Intra-year rolling HTAs

These contracts are like non-roll HTAs except that the delivery date can be changed to another time within the same crop marketing year (September to August). This flexibility in delivery dates creates exposure to intra-year spread risk, which is usually small. However, caution should be used when rolling old-crop contracts to new crop contract months. Typically, September corn and September soybean futures contracts are the start of a new crop marketing year.

With this type of contract, potential price gains come only from basis improvement or rolling the price up a few cents to a later-delivery old-crop futures month. Neither of these sources of higher prices is guaranteed. Both involve risk, and both can result in lower net cash prices. These contracts lock in a level of futures prices and prevent gaining from a rising futures market.
Intra-year rolling HTAs are more complex than non- roll HTAs because the producer must decide when to set the basis and when to roll the contract. Risk exposure is typically greater because the intra-year rolling HTA contracts include both basis risk and intra-year spread risk.

In spring 1996, the Commodity Futures Trading Commission (CFTC), the regulatory agency for commodity futures markets, issued guidelines discouraging the use of HTAs that allow inter-year rolling. Regulatory review and pending litigation altered the future use of these inter-roll and multi- year inter-roll HTAs. The grain industry no longer provides this type of inter-year roll HTA contracts. In short, considerable risk exposure was involved with inter-year rolling HTA contracts and created a stigma that lasted for decades.

Conclusions

There are two main types of futures-based HTA grain contracts offered by most elevators and processors throughout the Corn Belt. One is a non-roll HTA contract with a relatively simple two-decision process initiating the futures price first and then later fixing the basis. The other is an intra-year rolling HTA contract, which has both basis risk as well as intra- year spread risk.
This particular contract is typically limited by the time frame of a crop marketing year that runs annually from September 1 through August 31.

Disclaimer

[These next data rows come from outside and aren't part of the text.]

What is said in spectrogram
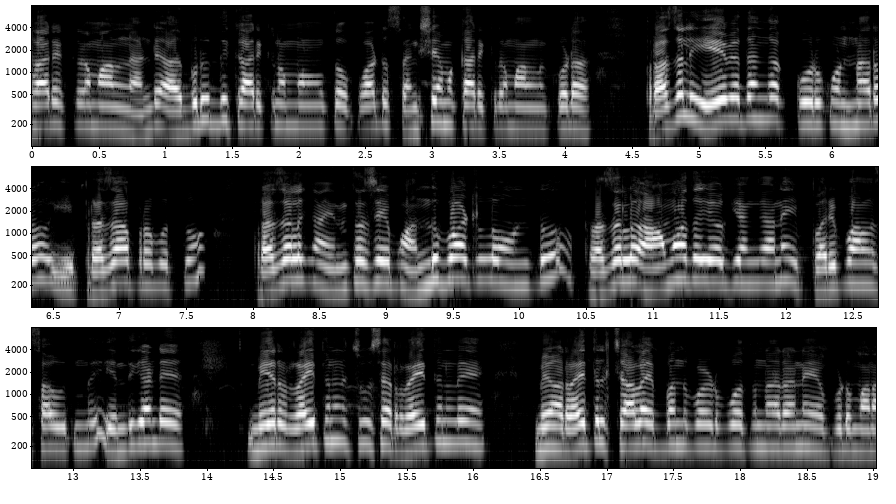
కార్యక్రమాలను అంటే అభివృద్ధి కార్యక్రమాలతో పాటు సంక్షేమ కార్యక్రమాలను కూడా ప్రజలు ఏ విధంగా కోరుకుంటున్నారో ఈ ప్రజాప్రభుత్వం ప్రజలకు ఎంతసేపు అందుబాటులో ఉంటూ ప్రజలు ఆమోదయోగ్యంగానే ఈ పరిపాలన సాగుతుంది. ఎందుకంటే మీరు రైతులను చూశారు రైతుల్ని మేము రైతులు చాలా ఇబ్బంది పడిపోతున్నారని ఇప్పుడు మన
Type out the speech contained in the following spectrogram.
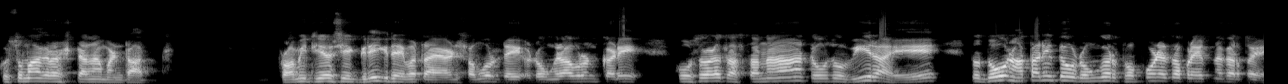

This publication provides educational information to help you understand the risk-management features of grain contracts. It is neither a legal document nor an endorsement of any type of contract by Iowa State University Extension and Outreach. Contract details vary. Some contracts may have provisions not included here. Understand a contract before you sign. Seek professional assistance if there are details you do not understand. Before entering the contract, everyone should evaluate his or her risk exposure to extreme market movements.

 

Revised by Steven D. Johnson, farm and ag business management specialist, 515-957-5790, sdjohns@iastate.edu
Originally developed by Robert Wisner, extension economist, Department of Economics, Iowa State University and Ed Kordick, farmer education program manager, Iowa Farm Bureau Federation; in cooperation with the Iowa Farm Bureau Federation Risk Management Task Force: farmers, elevator staff, lenders, accountants, merchandisers, regulators, farm advisers, and ISU Extension and Outreach economists.